• **Task requirements**: The answer is the data below, repeated exactly, with no pictures included.

##### Data for analysis #####

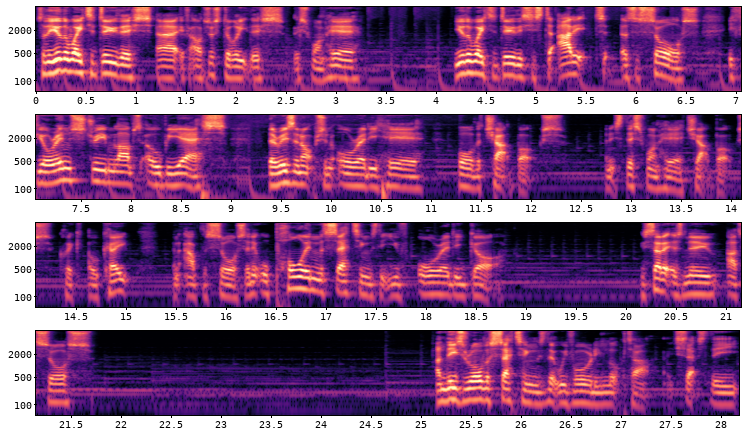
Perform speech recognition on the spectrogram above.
So the other way to do this, uh, if I'll just delete this, this one here. The other way to do this is to add it as a source. If you're in Streamlabs OBS, there is an option already here for the chat box and it's this one here, chat box. Click OK and add the source, and it will pull in the settings that you've already got. You set it as new, add source. And these are all the settings that we've already looked at. It sets the,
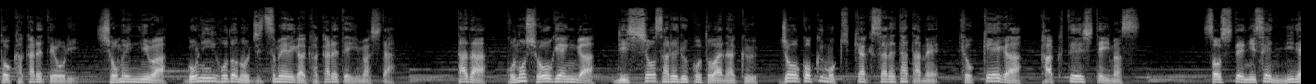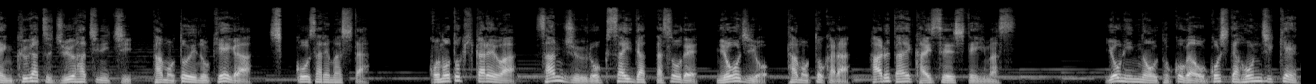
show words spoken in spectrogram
と書かれており、書面には5人ほどの実名が書かれていました。ただ、この証言が立証されることはなく、上告も棄却されたため、極刑が確定しています。そして2002年9月18日、田本への刑が執行されました。この時彼は36歳だったそうで、名字を田本から春田へ改正しています。4人の男が起こした本事件。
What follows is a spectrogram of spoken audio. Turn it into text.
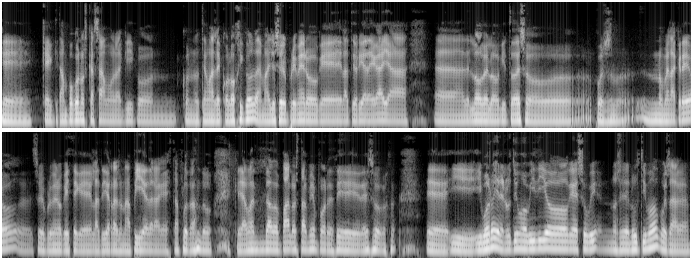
que, tampoco nos casamos aquí con, con los temas ecológicos. Además, yo soy el primero que la teoría de Gaia, eh, del Lovelock y todo eso, pues no me la creo. Soy el primero que dice que la Tierra es una piedra que está flotando, que ya me han dado palos también por decir eso. Eh, y, y, bueno, y en el último vídeo que subí, no sé, el último, pues a,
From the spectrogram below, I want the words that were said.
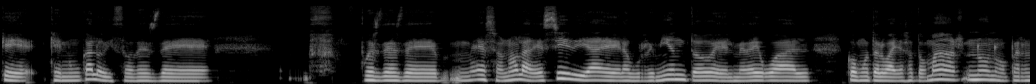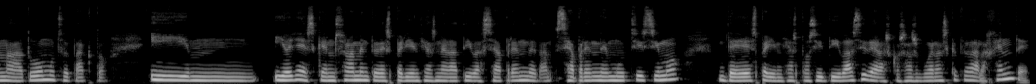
que, que nunca lo hizo desde, pues desde eso, ¿no? La desidia, el aburrimiento, el me da igual cómo te lo vayas a tomar. No, no, para nada, tuvo mucho tacto. Y, mm, y oye, es que no solamente de experiencias negativas se aprende, se aprende muchísimo de experiencias positivas y de las cosas buenas que te da la gente.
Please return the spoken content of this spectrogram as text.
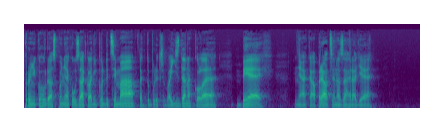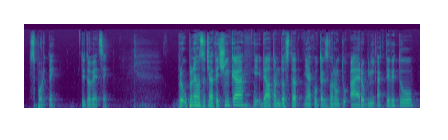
Pro někoho, kdo aspoň nějakou základní kondici má, tak to bude třeba jízda na kole, běh, nějaká práce na zahradě, sporty, tyto věci. Pro úplného začátečníka je ideál tam dostat nějakou takzvanou tu aerobní aktivitu,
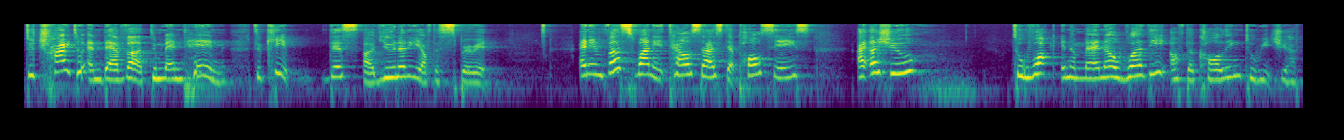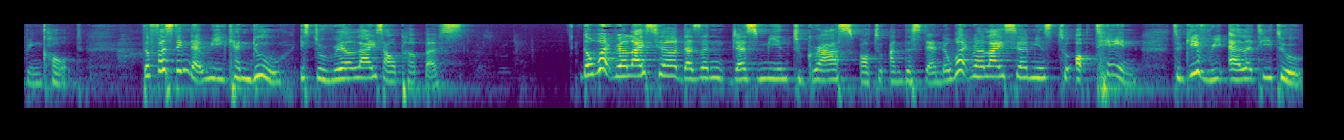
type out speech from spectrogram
to try to endeavor, to maintain, to keep this uh, unity of the Spirit. And in verse 1, it tells us that Paul says, I urge you to walk in a manner worthy of the calling to which you have been called. The first thing that we can do is to realize our purpose. The word realize here doesn't just mean to grasp or to understand. The word realize here means to obtain, to give reality to.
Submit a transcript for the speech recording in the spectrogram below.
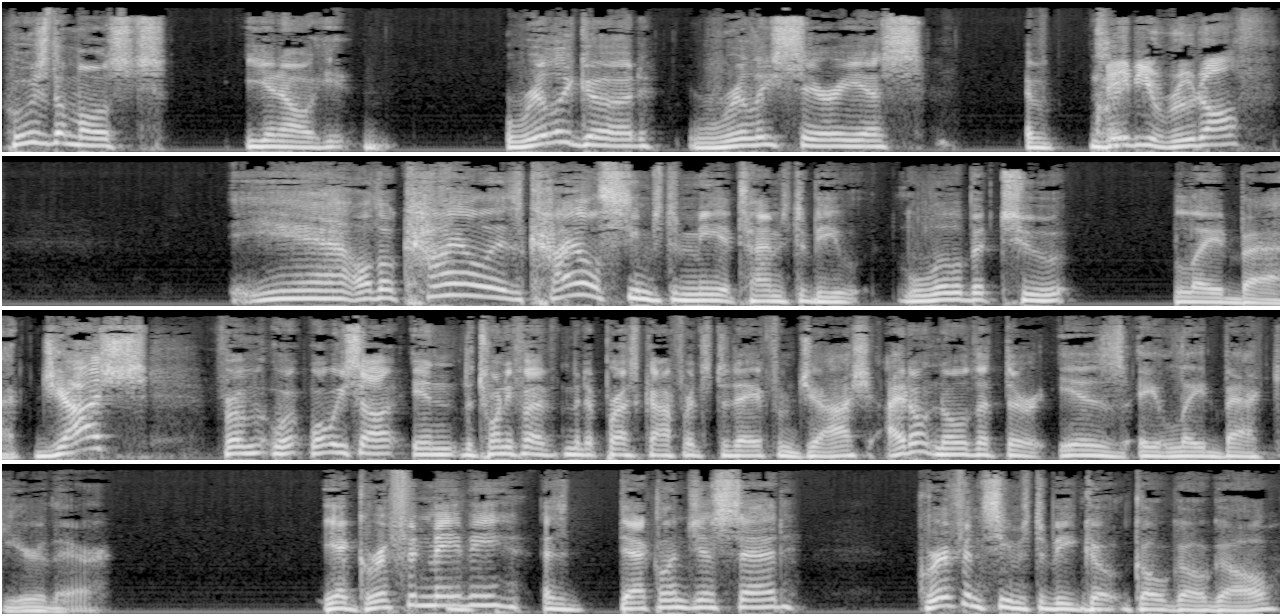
who's the most you know really good, really serious? Uh, Maybe Rudolph? Yeah, although Kyle is Kyle seems to me at times to be a little bit too laid back. Josh, from what we saw in the 25 minute press conference today from Josh, I don't know that there is a laid back year there. Yeah, Griffen maybe, hmm. as Declan just said. Griffen seems to be go go go go.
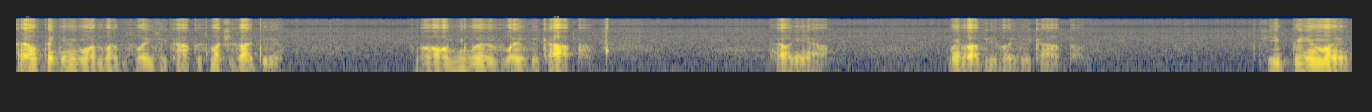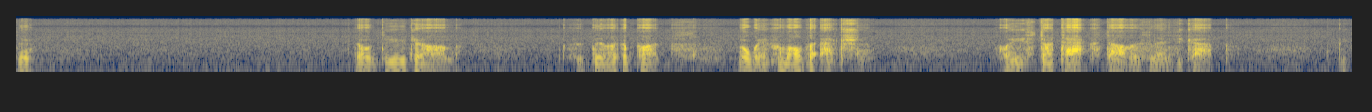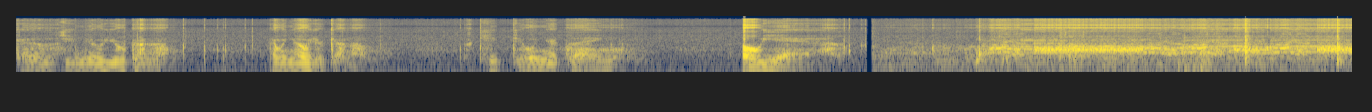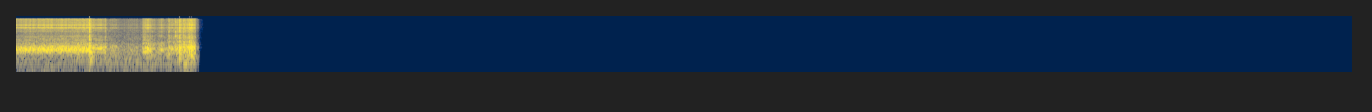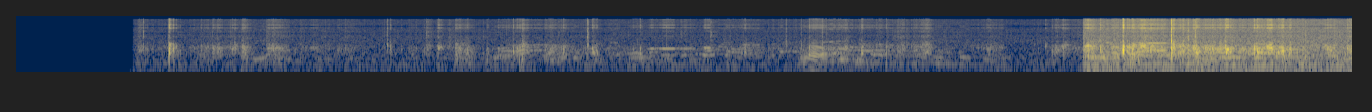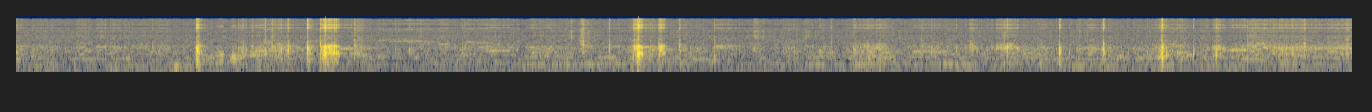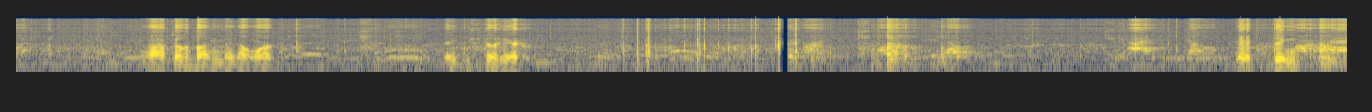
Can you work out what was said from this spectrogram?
I don't think anyone loves Lazy Cop as much as I do. Long live Lazy Cop. Hell yeah. We love you, Lazy Cop. Keep being lazy. Don't do your job. Sit there like a putz, away from all the action. Waste our tax dollars, Lazy Cop. Because you knew you were gonna. And we know you're gonna. Just keep doing your thing. Oh yeah. I feel the button, but it don't work. Think you still here? It stinks.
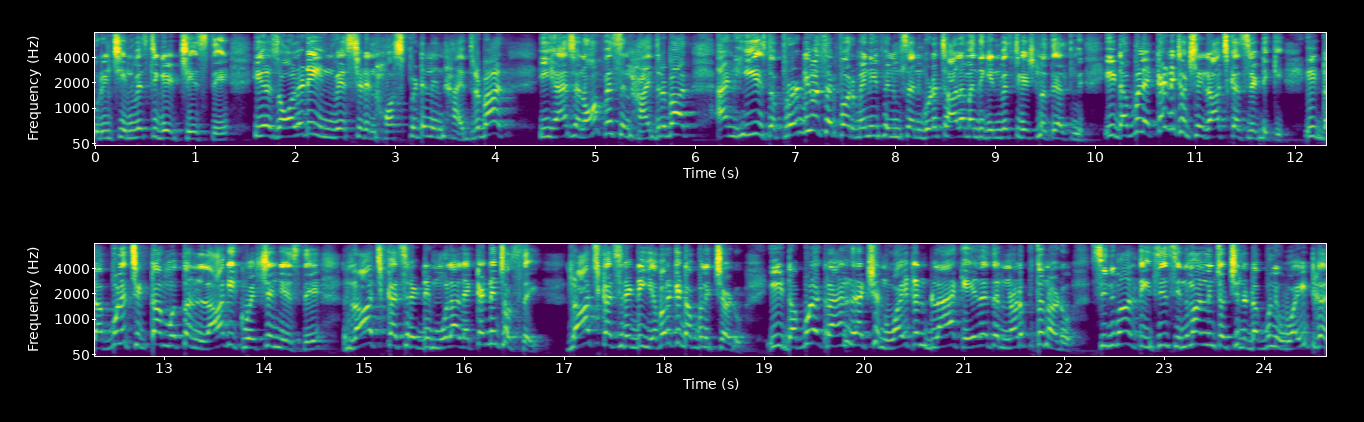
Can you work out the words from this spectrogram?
గురించి ఇన్వెస్టిగేట్ చేస్తే he has already invested in hospital in Hyderabad he has an office in Hyderabad and he is the producer for many films అని కూడా చాలా మందికి ఇన్వెస్టిగేషన్లో తేలుతుంది. ఈ డబ్బులు ఎక్కడి నుంచి వచ్చినాయి రాజ్ కసిరెడ్డికి? ఈ డబ్బుల చిట్టా మొత్తం లాగి క్వశ్చన్ చేస్తే రాజ్ కసిరెడ్డి మూలాలు ఎక్కడి నుంచి వస్తాయి? రాజ్ కసిరెడ్డి ఎవరికి డబ్బులు ఇచ్చాడు? ఈ డబ్బుల ట్రాన్సాక్షన్ వైట్ అండ్ బ్లాక్ ఏదైతే నడుపుతున్నాడో సినిమాలు తీసి సినిమాల నుంచి వచ్చిన డబ్బులు వైట్గా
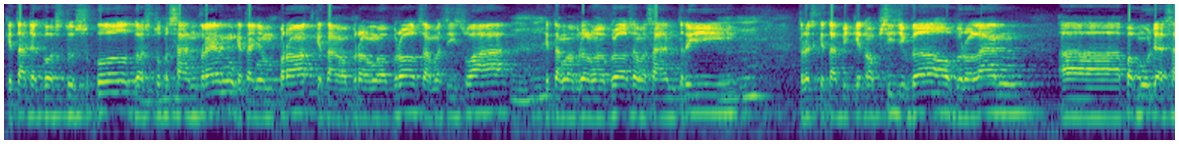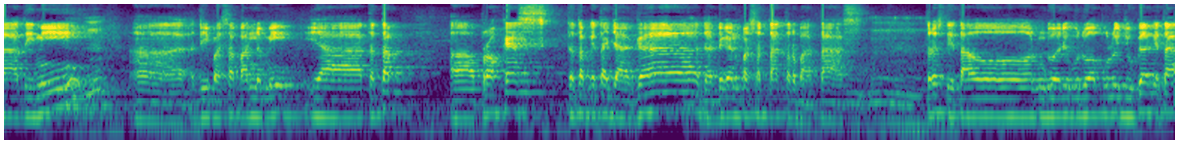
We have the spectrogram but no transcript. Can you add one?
kita ada ghost to school, ghost to pesantren, kita nyemprot, kita ngobrol-ngobrol sama siswa, Mhm. kita ngobrol-ngobrol sama santri, Mhm. Terus kita bikin opsi juga obrolan uh, pemuda saat ini uh, di masa pandemi ya tetap uh, prokes tetap kita jaga dan dengan peserta terbatas. Hmm. Terus di tahun 2020 juga kita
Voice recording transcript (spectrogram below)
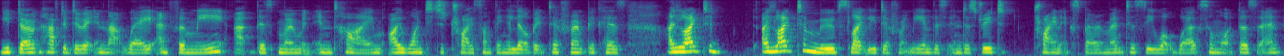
you don't have to do it in that way. And for me, at this moment in time, I wanted to try something a little bit different because I like to I like to move slightly differently in this industry to try and experiment to see what works and what doesn't.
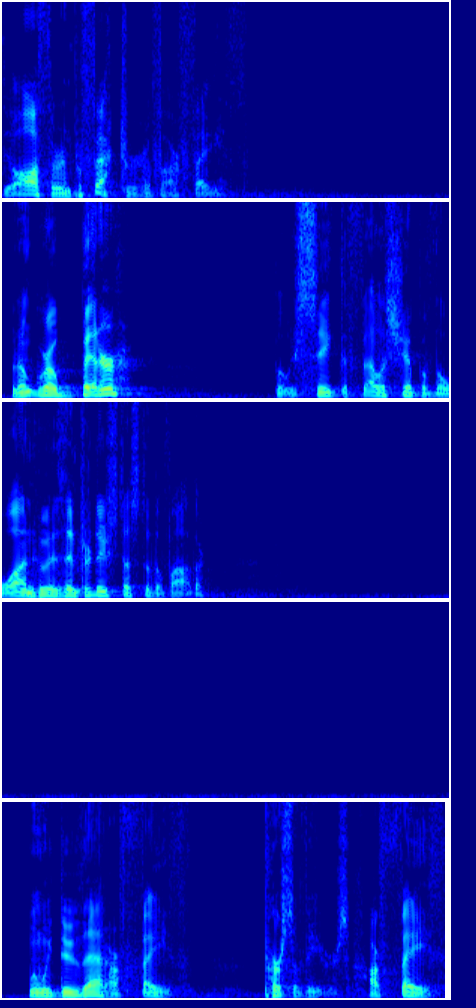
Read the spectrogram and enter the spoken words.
the author and perfecter of our faith. We don't grow bitter, but we seek the fellowship of the one who has introduced us to the Father. When we do that, our faith perseveres, our faith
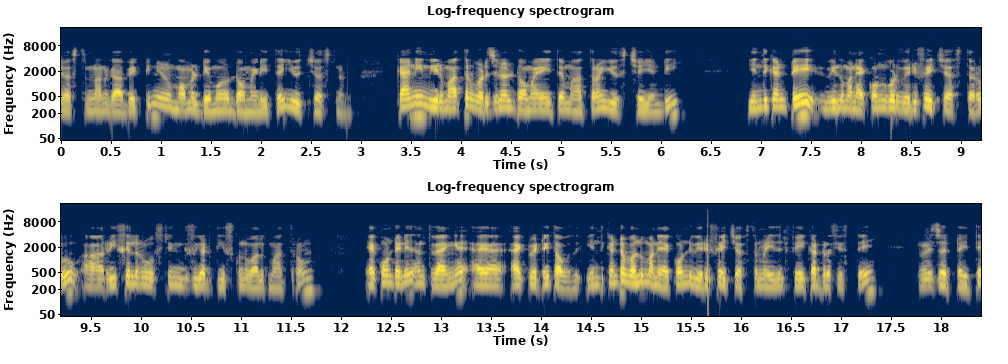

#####

• **Completed task**:
Perform speech recognition on the spectrogram above.
So the other way to do this, uh, if I'll just delete this, this one here. The other way to do this is to add it as a source. If you're in Streamlabs OBS, there is an option already here for the chat box and it's this one here, chat box. Click OK and add the source, and it will pull in the settings that you've already got. You set it as new, add source. And these are all the settings that we've already looked at. It sets the,
show words spoken in spectrogram
と書かれており、書面には5人ほどの実名が書かれていました。ただ、この証言が立証されることはなく、上告も棄却されたため、極刑が確定しています。そして2002年9月18日、田本への刑が執行されました。この時彼は36歳だったそうで、名字を田本から春田へ改正しています。4人の男が起こした本事件。
What follows is a spectrogram of spoken audio. Turn it into text.
que, tampoco nos casamos aquí con, con los temas ecológicos. Además, yo soy el primero que la teoría de Gaia, eh, del Lovelock y todo eso, pues no me la creo. Soy el primero que dice que la Tierra es una piedra que está flotando, que ya me han dado palos también por decir eso. Eh, y, y, bueno, y en el último vídeo que subí, no sé, el último, pues a,
From the spectrogram below, I want the words that were said.
que, que nunca lo hizo desde, pues desde eso, ¿no? La desidia, el aburrimiento, el me da igual cómo te lo vayas a tomar. No, no, para nada, tuvo mucho tacto. Y, mm, y oye, es que no solamente de experiencias negativas se aprende, se aprende muchísimo de experiencias positivas y de las cosas buenas que te da la gente.
Please return the spoken content of this spectrogram as text.
Pro někoho, kdo aspoň nějakou základní kondici má, tak to bude třeba jízda na kole, běh, nějaká práce na zahradě, sporty, tyto věci. Pro úplného začátečníka je ideál tam dostat nějakou takzvanou tu aerobní aktivitu,
type out speech from spectrogram
to try to endeavor, to maintain, to keep this uh, unity of the Spirit. And in verse 1, it tells us that Paul says, I urge you to walk in a manner worthy of the calling to which you have been called. The first thing that we can do is to realize our purpose. The word realize here doesn't just mean to grasp or to understand. The word realize here means to obtain, to give reality to.
Submit a transcript for the speech recording in the spectrogram below.
who's the most you know really good, really serious? Uh, Maybe Rudolph? Yeah, although Kyle is Kyle seems to me at times to be a little bit too laid back. Josh, from what we saw in the 25 minute press conference today from Josh, I don't know that there is a laid back year there. Yeah, Griffen maybe, hmm. as Declan just said. Griffen seems to be go go go go.
Can you work out what was said from this spectrogram?
I don't think anyone loves Lazy Cop as much as I do. Long live Lazy Cop. Hell yeah. We love you, Lazy Cop. Keep being lazy. Don't do your job. Sit there like a putz, away from all the action. Waste our tax dollars, Lazy Cop. Because you knew you were gonna. And we know you're gonna. Just keep doing your thing. Oh yeah. I feel the button, but it don't work. Think you still here? It stinks.
Can you work out the words from this spectrogram?
గురించి ఇన్వెస్టిగేట్ చేస్తే he has already invested in hospital in Hyderabad he has an office in Hyderabad and he is the producer for many films అని కూడా చాలా మందికి ఇన్వెస్టిగేషన్లో తేలుతుంది. ఈ డబ్బులు ఎక్కడి నుంచి వచ్చినాయి రాజ్ కసిరెడ్డికి? ఈ డబ్బుల చిట్టా మొత్తం లాగి క్వశ్చన్ చేస్తే రాజ్ కసిరెడ్డి మూలాలు ఎక్కడి నుంచి వస్తాయి? రాజ్ కసిరెడ్డి ఎవరికి డబ్బులు ఇచ్చాడు? ఈ డబ్బుల ట్రాన్సాక్షన్ వైట్ అండ్ బ్లాక్ ఏదైతే నడుపుతున్నాడో సినిమాలు తీసి సినిమాల నుంచి వచ్చిన డబ్బులు వైట్గా
We have the spectrogram but no transcript. Can you add one?
kita ada ghost to school, ghost to pesantren, kita nyemprot, kita ngobrol-ngobrol sama siswa, Mhm. kita ngobrol-ngobrol sama santri, Mhm. Terus kita bikin opsi juga obrolan uh, pemuda saat ini uh, di masa pandemi ya tetap uh, prokes tetap kita jaga dan dengan peserta terbatas. Hmm. Terus di tahun 2020 juga kita
Voice recording transcript (spectrogram below)
you don't have to do it in that way. And for me, at this moment in time, I wanted to try something a little bit different because I like to I like to move slightly differently in this industry to try and experiment to see what works and what doesn't.
Read the spectrogram and enter the spoken words.
the author and perfecter of our faith. We don't grow bitter, but we seek the fellowship of the one who has introduced us to the Father. When we do that, our faith perseveres, our faith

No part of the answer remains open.